When Spencer Delisle, the vice president of the International Association for Human Values, spoke at the festival Saturday, he shed light on a different issue related to the location of the festival this year.
“We flipped the script, holding the Germany World Culture Festival in the location where World War II was launched,” Delisle said, stating how important it was to change the narrative of negative events in history and associate them in a new positive light through celebrating different cultures and fostering global awareness.
“It's a beautiful way to not only make a statement, but do something actionable as well to just demonstrate how many countries, nationalities, religions and ethnicities are represented here,” Alicia Nelson, an attendee from Arizona, said. “I think understanding that we all have that common humanity first and foremost before any other identity or identification — that’s a powerful takeaway message.”
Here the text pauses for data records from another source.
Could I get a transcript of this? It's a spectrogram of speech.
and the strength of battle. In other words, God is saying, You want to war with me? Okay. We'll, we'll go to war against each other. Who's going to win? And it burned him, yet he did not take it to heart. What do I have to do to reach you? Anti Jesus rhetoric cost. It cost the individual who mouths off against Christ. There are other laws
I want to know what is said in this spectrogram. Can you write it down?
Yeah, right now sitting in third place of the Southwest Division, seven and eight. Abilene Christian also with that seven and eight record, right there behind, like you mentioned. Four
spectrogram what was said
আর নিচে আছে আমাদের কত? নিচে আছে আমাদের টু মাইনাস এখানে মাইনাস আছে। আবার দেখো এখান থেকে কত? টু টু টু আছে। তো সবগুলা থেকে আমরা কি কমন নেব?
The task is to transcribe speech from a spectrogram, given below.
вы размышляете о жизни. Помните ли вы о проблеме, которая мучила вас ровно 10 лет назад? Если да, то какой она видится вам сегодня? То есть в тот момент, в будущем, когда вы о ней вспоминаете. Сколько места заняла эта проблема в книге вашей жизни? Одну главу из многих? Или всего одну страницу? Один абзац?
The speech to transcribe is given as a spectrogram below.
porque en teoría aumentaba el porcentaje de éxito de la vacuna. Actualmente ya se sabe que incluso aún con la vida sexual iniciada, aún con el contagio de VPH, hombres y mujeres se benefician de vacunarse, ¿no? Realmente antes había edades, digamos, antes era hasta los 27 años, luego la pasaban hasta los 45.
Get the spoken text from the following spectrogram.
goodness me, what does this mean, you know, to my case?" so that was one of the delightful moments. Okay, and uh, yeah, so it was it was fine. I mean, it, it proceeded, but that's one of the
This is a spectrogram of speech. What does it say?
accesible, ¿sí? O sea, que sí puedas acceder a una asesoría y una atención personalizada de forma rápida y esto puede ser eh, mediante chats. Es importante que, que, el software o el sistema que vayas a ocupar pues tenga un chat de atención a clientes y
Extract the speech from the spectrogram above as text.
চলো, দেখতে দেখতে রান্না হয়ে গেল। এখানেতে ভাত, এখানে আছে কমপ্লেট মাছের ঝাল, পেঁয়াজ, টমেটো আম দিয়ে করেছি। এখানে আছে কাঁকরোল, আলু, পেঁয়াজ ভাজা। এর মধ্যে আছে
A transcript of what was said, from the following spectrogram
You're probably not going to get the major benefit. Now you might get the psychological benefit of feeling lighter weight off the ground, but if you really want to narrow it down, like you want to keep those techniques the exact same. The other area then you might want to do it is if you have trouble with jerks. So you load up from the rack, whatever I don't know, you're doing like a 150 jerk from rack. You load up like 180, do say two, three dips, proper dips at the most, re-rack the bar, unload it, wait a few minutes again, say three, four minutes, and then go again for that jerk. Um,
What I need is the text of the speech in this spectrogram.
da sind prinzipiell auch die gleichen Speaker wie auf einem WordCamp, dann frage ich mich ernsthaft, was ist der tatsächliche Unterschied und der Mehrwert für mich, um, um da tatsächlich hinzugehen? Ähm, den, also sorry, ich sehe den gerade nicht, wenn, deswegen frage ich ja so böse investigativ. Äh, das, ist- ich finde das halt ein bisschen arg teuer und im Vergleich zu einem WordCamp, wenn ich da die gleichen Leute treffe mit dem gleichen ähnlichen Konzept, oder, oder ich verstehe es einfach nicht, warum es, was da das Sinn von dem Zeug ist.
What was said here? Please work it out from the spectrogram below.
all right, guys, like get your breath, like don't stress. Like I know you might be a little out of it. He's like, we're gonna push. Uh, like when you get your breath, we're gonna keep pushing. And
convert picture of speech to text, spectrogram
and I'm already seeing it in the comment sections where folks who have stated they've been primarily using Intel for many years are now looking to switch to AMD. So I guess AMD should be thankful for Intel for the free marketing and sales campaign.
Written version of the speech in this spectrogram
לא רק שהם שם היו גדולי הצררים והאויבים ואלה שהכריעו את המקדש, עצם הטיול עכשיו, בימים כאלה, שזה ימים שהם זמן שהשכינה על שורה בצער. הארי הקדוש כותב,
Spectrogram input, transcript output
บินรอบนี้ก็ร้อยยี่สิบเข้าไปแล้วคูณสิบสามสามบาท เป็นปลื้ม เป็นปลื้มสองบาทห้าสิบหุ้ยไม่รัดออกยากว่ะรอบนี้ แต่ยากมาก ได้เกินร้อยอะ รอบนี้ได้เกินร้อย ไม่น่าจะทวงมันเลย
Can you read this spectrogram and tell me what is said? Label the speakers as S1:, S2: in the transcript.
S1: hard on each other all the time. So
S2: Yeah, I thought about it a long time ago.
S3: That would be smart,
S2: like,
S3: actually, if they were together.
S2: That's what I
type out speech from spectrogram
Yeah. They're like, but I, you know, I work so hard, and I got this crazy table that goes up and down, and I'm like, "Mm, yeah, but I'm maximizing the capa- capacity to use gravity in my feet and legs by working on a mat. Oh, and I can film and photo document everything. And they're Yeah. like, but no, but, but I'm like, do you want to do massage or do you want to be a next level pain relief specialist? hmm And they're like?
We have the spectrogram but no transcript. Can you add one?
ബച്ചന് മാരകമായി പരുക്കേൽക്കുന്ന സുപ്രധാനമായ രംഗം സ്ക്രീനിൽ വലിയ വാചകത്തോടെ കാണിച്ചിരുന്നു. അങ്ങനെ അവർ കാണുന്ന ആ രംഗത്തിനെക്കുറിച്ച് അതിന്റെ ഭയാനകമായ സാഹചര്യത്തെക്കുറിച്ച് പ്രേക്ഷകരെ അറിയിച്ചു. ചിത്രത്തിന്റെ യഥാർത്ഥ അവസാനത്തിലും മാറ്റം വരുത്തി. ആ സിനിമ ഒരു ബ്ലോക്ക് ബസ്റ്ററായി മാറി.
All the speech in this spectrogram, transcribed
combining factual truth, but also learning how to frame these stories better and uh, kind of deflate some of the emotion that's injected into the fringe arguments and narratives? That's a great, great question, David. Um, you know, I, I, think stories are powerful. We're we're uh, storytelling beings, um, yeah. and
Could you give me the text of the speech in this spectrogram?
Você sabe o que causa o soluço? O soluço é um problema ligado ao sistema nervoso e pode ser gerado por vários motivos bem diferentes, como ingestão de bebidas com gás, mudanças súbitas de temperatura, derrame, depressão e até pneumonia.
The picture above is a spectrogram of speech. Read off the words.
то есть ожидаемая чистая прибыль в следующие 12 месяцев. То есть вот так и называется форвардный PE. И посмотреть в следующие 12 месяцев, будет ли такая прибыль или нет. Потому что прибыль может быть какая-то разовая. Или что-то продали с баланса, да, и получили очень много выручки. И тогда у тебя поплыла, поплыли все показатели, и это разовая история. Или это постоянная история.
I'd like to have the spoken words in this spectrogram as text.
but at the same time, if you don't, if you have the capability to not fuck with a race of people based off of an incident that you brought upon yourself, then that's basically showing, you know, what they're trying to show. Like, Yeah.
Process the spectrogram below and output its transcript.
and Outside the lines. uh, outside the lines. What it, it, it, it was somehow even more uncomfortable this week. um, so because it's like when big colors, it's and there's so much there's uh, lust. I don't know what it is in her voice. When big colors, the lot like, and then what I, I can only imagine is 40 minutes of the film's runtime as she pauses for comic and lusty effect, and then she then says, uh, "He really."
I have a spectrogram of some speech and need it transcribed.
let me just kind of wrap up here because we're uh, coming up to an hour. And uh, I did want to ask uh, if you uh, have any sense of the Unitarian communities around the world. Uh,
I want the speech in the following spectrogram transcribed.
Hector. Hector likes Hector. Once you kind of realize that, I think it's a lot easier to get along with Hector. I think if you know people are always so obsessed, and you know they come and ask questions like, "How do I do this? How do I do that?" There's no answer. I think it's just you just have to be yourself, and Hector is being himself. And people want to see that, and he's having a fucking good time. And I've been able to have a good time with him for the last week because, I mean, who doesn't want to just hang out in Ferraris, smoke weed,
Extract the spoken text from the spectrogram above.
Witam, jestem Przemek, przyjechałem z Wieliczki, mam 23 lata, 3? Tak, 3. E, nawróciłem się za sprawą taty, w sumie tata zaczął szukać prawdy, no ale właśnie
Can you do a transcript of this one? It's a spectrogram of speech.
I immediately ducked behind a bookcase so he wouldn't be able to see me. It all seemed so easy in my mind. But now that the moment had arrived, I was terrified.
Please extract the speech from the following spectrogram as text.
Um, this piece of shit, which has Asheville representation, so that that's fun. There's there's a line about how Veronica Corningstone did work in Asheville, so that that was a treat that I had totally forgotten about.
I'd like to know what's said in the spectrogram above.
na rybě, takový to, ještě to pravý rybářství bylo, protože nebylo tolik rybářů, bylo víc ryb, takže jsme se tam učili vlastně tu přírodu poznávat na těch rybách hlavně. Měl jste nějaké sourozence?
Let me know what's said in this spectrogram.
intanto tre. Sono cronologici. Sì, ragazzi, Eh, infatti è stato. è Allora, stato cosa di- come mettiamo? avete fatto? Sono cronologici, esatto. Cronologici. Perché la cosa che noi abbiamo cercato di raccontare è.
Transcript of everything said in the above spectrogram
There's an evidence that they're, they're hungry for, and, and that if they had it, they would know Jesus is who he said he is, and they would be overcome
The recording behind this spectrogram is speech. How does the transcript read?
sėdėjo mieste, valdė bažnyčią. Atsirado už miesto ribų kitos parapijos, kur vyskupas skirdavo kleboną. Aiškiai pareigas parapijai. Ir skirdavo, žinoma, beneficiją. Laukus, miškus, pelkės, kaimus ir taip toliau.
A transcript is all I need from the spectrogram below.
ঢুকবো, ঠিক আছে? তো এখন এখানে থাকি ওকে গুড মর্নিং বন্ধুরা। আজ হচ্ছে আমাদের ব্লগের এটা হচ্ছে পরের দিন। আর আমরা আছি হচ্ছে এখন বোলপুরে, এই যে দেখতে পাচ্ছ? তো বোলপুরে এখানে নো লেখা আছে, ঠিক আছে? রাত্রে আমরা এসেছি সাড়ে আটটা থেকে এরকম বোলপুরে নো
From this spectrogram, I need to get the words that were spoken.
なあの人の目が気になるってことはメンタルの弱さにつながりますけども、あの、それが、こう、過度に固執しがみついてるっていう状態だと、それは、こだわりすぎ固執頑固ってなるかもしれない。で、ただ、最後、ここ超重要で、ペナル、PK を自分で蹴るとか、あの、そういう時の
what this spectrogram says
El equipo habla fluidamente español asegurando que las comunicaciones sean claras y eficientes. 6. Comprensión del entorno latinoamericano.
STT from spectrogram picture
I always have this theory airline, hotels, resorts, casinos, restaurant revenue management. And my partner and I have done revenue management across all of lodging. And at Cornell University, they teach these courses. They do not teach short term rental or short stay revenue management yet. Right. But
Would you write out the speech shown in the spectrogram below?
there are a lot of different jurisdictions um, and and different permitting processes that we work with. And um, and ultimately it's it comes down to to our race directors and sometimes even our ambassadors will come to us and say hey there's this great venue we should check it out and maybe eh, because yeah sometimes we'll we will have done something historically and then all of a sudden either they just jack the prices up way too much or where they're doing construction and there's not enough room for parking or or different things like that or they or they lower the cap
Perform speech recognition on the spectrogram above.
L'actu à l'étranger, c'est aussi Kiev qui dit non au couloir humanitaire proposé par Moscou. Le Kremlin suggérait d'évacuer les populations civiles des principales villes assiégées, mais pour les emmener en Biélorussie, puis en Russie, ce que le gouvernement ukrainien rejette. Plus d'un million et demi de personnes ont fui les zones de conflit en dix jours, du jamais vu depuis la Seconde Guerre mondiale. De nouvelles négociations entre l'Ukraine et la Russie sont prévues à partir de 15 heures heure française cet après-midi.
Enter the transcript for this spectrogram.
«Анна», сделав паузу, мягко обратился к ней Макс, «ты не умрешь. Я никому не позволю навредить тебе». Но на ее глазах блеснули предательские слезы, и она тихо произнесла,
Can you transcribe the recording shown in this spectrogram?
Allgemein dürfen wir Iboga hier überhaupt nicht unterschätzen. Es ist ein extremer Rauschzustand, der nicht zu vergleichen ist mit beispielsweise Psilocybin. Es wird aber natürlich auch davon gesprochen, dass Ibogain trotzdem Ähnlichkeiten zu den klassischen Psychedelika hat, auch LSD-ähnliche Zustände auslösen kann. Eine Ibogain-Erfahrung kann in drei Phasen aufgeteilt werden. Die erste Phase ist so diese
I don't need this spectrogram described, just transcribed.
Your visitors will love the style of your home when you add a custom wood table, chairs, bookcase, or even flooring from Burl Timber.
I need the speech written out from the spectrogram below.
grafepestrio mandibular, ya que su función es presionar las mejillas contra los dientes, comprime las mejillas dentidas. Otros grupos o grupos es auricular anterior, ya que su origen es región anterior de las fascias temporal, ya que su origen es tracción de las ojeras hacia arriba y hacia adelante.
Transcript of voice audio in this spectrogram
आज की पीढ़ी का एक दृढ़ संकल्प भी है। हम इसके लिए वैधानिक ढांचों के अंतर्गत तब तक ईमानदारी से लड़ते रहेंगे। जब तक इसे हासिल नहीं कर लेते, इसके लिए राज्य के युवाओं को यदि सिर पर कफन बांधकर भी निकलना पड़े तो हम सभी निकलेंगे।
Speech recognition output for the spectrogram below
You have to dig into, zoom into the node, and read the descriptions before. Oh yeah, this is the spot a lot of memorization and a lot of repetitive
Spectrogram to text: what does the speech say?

The Art of Living has consultative status with the United Nations Economic and Social Council. The World Culture Festival receives support from politicians and dignitaries from around the world in an effort to bring further awareness and protection of human rights abuses and xenophobia.
“With everything that’s going on in the world,” Nelson said. “I feel like it’s a beautiful way for everyone to just be like, how can we take this forward?”
This article was edited by Abigail Hatting, Sara Winick, Zoe Bell, Jordan Young, Patricia McGee and Abigail Pritchard. Copy editing done by Isabelle Kravis and Olivia Citarella.